You’ve got classic, wooden snowshoes, and you have your bindings, now go out and play in the snow! If you have any questions or concerns about snowshoe bindings, or getting them mounted head on down to Canal Park and check in with the outdoor experts at the Duluth Pack store. They have trod many snow-covered trails in the north woods, and know their stuff well.
Let it snow. Let it snow. Let it snow.
Winter in the north woods is on the way. Don’t let this mild weather fool you, before you know it we will be up to our knees in the white stuff. And like true Minnesotans once winter arrives we will be ready to go play in the snow.
Last February I posted an article on the differences between wood and aluminum snowshoes. As you are looking to buy snowshoes this season it might be a good idea to go back and review a few of the pros and cons of each type. In this article I would like to examine the wooden shoes from Iverson Snowshoes a little more, and talk about how to choose the right pair for you.
As with anything, examining how you will use your snowshoes is the primary factor in determining the best style for you. Is this a recreational snowshoe that might be used in tight spaces or wooded trails? Or, are you a pretty serious snowshoe traveler that will be going great distances on primarily open terrain?
Let’s start with the former; you are a recreational snowshoer who will be traveling wooded trails on a regular basis. A smaller rounded shoe like the Green Mountain will give you great maneuverability in the tight spaces. It is also an excellent shoe if you plan on carrying it as a back up on your snowmobile, or dogsled.
If you are going to be breaking trail and headed into deep snow there are two good choices. The Modified Bearpaw and the Michigan are both good straight-tracking shoes for the deep stuff. The Bearpaw will be a little bit more maneuverable at 35 inches long with the Michigan at 46 inches creating a nice blend for use in moderate wooded areas as well as wide-open spaces.
And for the adventurer who is going to travel long distances with deep snow the Alaskan or the traditional Ojibwa will be the shoes for you. The Alaskan was built for Artic Adventurers going out to trek across the tundra in deep powder and drifted snow. The Ojibwa is similar to other cross-country shoes, but the long pointed nose will cut through deep snow and any underbrush that might get in your way.
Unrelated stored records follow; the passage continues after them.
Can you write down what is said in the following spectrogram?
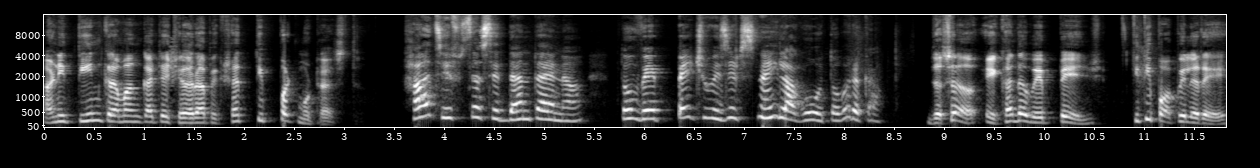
आणि तीन क्रमांकाच्या शहरापेक्षा तिप्पट मोठं असतं. हा झिफचा सिद्धांत आहे ना तो वेब पेज विजिट्स नाही लागू होतो बरं का? जसं एखादं वेब पेज किती पॉप्युलर आहे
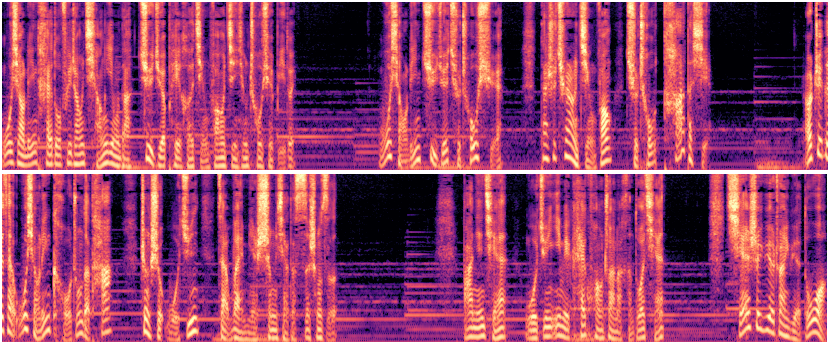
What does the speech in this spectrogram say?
吴小林态度非常强硬的拒绝配合警方进行抽血比对。吴小林拒绝去抽血。但是却让警方去抽他的血，而这个在吴小林口中的他，正是武军在外面生下的私生子。八年前，武军因为开矿赚了很多钱，钱是越赚越多，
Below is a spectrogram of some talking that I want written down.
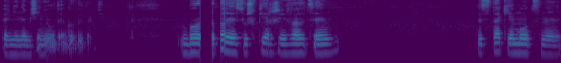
Pewnie nam się nie uda go wygrać. Bo to jest już w pierwszej walce. To jest takie mocne.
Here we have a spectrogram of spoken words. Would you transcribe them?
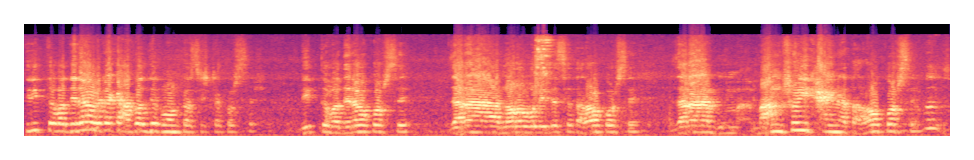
তৃতীয়বাদীরাও এটাকে আকল দিয়ে প্রমাণ করার চেষ্টা করছে। দ্বিতীয়বাদীরাও করছে। যারা নরবলিতেছে তারাও করছে। যারা মাংসই খায় না তারাও করছে, বুঝেছ?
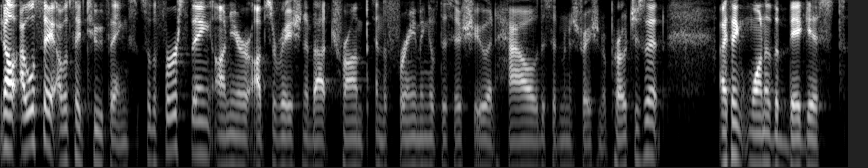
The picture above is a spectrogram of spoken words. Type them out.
know, I will say I will say two things. So the first thing on your observation about Trump and the framing of this issue and how this administration approaches it, I think one of the biggest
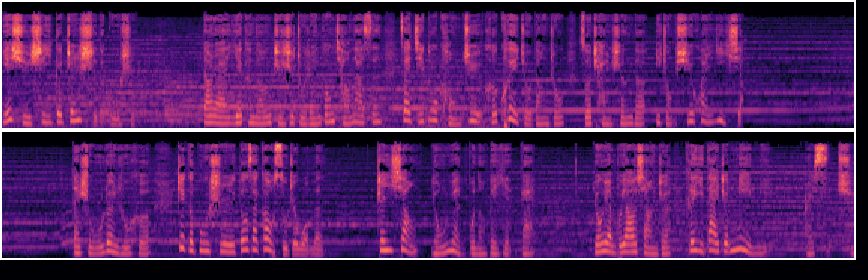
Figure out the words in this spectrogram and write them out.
也许是一个真实的故事。当然，也可能只是主人公乔纳森在极度恐惧和愧疚当中所产生的一种虚幻臆想。但是无论如何，这个故事都在告诉着我们：真相永远不能被掩盖，永远不要想着可以带着秘密而死去。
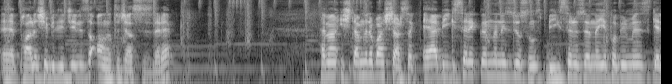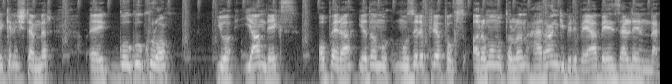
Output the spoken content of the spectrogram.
e, paylaşabileceğinizi anlatacağız sizlere. Hemen işlemlere başlarsak eğer bilgisayar ekranından izliyorsanız bilgisayar üzerinden yapabilmeniz gereken işlemler e, Google Chrome, Yandex, Opera ya da Mo- Mozilla Firefox arama motorlarının herhangi biri veya benzerlerinden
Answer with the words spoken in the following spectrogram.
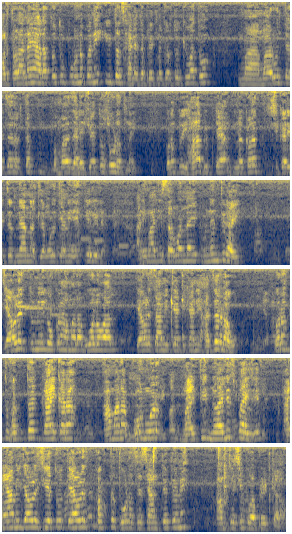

Of course if you want to talk to somebody about the difference between a Bearpaw and an Ojibwa, the snowshoe experts at the Duluth Pack store in Canal Park can answer all your questions. They have been all over the north woods on many types of snowshoes and will find the pair that’s right for you.
Next time: which binding is right for your new snowshoes?